There's the Prime Minister's way. Waiting lists have got longer. Mr Blair explained why: the method of measuring them has changed. John Hayes quoted the Audit Commission, which insisted the same methodology had been used since 1996. Whether the PM's untruth is a lie or a mistake is no longer the point. The new loose way with the actuality matters because there's a price attached to it. As the "Failed Messiah" view gathers momentum, for every government lie, the City adds another little risk premium to government bids for private funds.

Then there's Margaret Beckett's approach. She has found a way of avoiding outright lies: she doesn't say anything at all. Asked about British beef not being allowed into France, or whether there will be new nuclear power stations, or whether the department needs a concordat with the Food Standards Agency to attack the illegal meat trade, she will say: "It's a very important issue that deserves to be addressed at the highest level to hammer out the process whereby we can deliver the outcomes in a practical way, that isn't pie in the sky to achieve the results that, I have to say, the previous government didn't give two hoots about in office." She was good at her petit-point when Leader of the House, but as a secretary of state, she's secretarial.

And look, here's Sir Richard Mottram, the Transport Permanent Secretary and Conductor of the Smiling Obsequies at the burial of Jo Moore. The Public Administration Committee failed entirely to wring the truth out of him.
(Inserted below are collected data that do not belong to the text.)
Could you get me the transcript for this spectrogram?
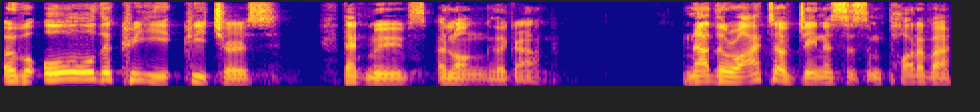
over all the cre- creatures that moves along the ground. Now, the writer of Genesis, and part of our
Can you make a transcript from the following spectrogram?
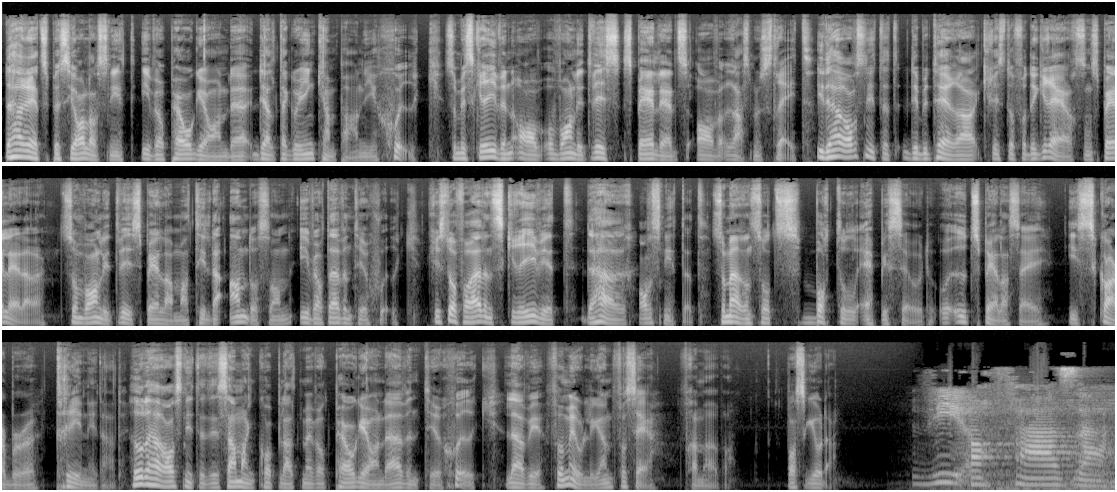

Asked whether Downing Street had been involved in the sacking of Jo Moore, he said: "The application of civil service procedures were solely due to me." That may mean Yes (Jo Moore wasn't a civil servant).

"So the press reports aren't true, that Mr Byers was prepared to fire Jo Moore, but Downing Street intervened on her behalf?" "There are two separate, overlapping issues here," Sir Richard said. "What is the political or other consequence of disposing of this special adviser was not something I could answer." I think that too means Yes.

In another exchange, Sir Richard gave himself away: "I'm not trying to shuffle things up, I'm trying to have a grown-up discussion about reality." No, that's not how Double Firsts discuss reality. He must have been trying to shuffle things up.

What had Martin Sixsmith done to make him leave the department? Leaks? Plots? Sir Richard explained: it was "Not that he'd done them, and not that he'd necessarily not done them." He presents an affable, self-deprecating, almost human figure (remember, he's not strictly a politician). And he charmed the committee; of course they failed to nail him.

"It's highly irregular for a permanent secretary not to be able to speak to his minister on a weekend?" "I did speak to him." "So when you are quoted as saying you couldn't speak to him, you –" And Sir Richard showed the tiniest flash of temperament: "Now we are into a pretty disgraceful way of discussing public business." The Tory quailed, failed, sailed on.

Someone said a Mr Grannatt was going to get involved. "He's not," Sir Richard said. "I don't know why he said that. I'll get back to you. I'm sure we can reconcile what we're both saying." He certainly can. We don't stand a chance, really.